“Gender, Sex, & Sauce: OW Students Serve Up Social Consciousness with Progress on the Side” by Jamel Sleem, English major.
On Monday, March 3. 2014, SUNY Old Westbury’s New Academic Building was host to The Student Symposium on Gender & Sexuality. This remarkable event – organized by the Women’s Center, Carol Quirke, Jessica Williams, and faculty from the departments of American Studies, English, Psychology and Sociology – saw the coming together of students and faculty from numerous disciplines all for the singular purpose of creating a public dialogue about an ever-important and ever-evolving issue: gender.
Five separate panels gave voice to various subject matter concerning each and every one of us. Subjects ranging from Gender Challenges, Masculinities, and Heroines, to Women & Religion and Women & Beauty helped to focus the conference and steer the discussion down productive avenues. Almost two dozen students from varying backgrounds and all walks of life brought their unique perspectives and voices to the conversation.
Thanks to the tireless efforts of program organizers and moderators – including the English Department’s Professors Williams, Emery, and Graf – the overall selection, which featured works from their combined classes as well as Professor Dissinger’s, touched on many important aspects of the ongoing and, in many cases, escalating conflicts faced by marginalized individuals the world over.
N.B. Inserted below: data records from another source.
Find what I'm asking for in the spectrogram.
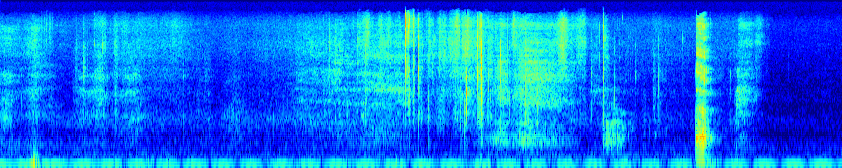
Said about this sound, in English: Uh, sorry about the grunt I had to make to stand up. I'm getting older.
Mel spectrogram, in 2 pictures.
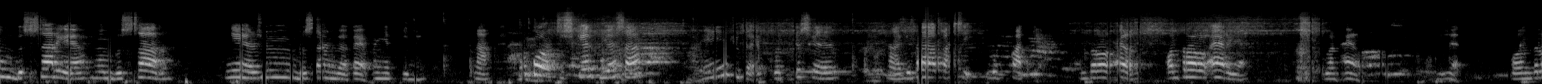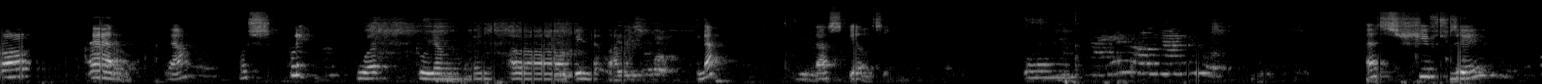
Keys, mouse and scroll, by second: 4.3 click, 4.7 middle click, 5.2 click, 5.6 middle click, 6.2 s, 7.8 ctrl+z, 8.5 scroll up 2, 8.5 middle click, 9.0 click, 9.5-11.1 middle drag, 11.1 ctrl+r, 14.4 ctrl+z, 16.2 ctrl+r, 23.4-26.6 drag, 26.7 middle click, 26.9-27.4 scroll down 3, 28.3 scroll up 1, 29.1 s.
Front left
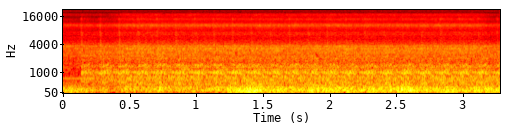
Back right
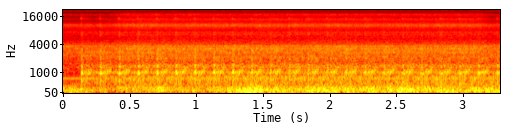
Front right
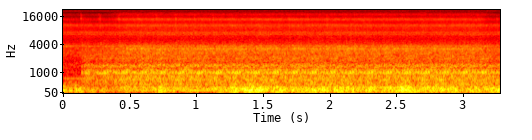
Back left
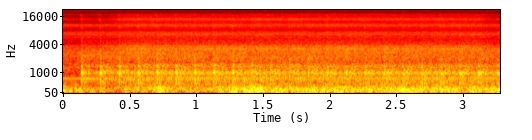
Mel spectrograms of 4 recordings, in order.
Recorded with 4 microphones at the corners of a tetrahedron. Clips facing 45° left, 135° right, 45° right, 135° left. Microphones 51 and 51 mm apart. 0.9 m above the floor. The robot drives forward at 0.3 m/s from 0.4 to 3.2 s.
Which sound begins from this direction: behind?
Chopping, at 0.1 s.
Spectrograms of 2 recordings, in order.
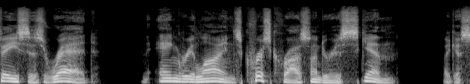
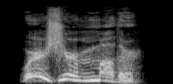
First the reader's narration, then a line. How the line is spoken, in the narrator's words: Gramps snaps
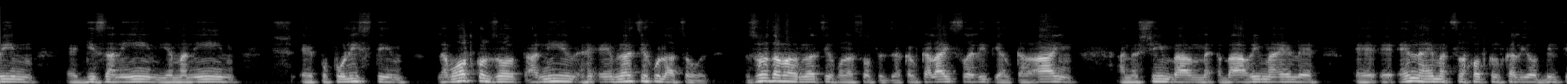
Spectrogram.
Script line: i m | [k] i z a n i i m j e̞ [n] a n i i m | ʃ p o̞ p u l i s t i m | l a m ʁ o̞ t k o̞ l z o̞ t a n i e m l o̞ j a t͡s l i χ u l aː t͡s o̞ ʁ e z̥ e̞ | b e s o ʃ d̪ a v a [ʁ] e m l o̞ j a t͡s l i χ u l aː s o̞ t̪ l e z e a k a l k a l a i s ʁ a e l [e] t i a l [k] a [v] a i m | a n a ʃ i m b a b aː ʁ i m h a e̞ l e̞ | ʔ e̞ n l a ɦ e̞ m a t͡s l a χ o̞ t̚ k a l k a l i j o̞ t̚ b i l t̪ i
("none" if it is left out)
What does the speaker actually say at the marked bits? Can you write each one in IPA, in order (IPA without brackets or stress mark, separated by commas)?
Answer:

Of particular interest were presentations from English majors Alexa Bauman, Naomi Johnson, Joseph Lagalante, Jr., Jonathan Noyes, and Shakiraah Medford. Alexa presented her paper from Professor Emery’s Literature Across Cultures I class: Challenging Traditional Gender Roles in Society: Modern Female Protagonists in Ama Ata Aidoo’s Anowa and Marjane Satrapi’s The Complete Persepolis. Joseph’s paper, The Dominican Model of Manhood and the Broken Sucio: Identifying Masculinity as the Unifying Theme in the Works of Junot Diaz, sprang from his work in Professor Graf’s Senior Seminar I class. Professor Dissinger’s Literature Across Cultures I class was the fertile ground from which two presenters reaped their bountiful harvest. Naomi attacked the issue succinctly with Female Avenger: A Reading of Maxine Hong Kingston’s The Woman Warrior, while Jonathan opened eyes with his presentation, What’s Good for the Gander is Wrong for the Geese: Why the Construct of Gender is Harmful. Finally, Shaakirah Medford delivered a presentation titled Black Beauty and the Media: Redefining Our Own Beauty created for Professor Chipley’s Women and Media class.
Some students shared an event from their own past that helped to inform their present and altered their plans for the future. Others were motivated to share based on the struggles of family and friends and the impact those journeys had on their own lives. Still others were called to open up based on the influence that a specific text or work of art had on them, personally. And some simply had something important to say — and this distinct venue offered them an unprecedented platform from which to have their voices heard. Whatever the reason, each student brought something new and thought-provoking to the table.
The only thing more impressive than the tenor and tone of the discussion as a whole was the way in which it was received. Chairs ringed the hall but for much of the proceedings, the walls were lined with onlookers too engaged to leave for lack of adequate seating.
In one humble viewers opinion, this is an event that should be repeated in both form and function annually, as the length and breadth of the issues at hand multiply and shift with increased speed and readiness every day. Such a worthwhile pulpit should be maintained for future students in upcoming years.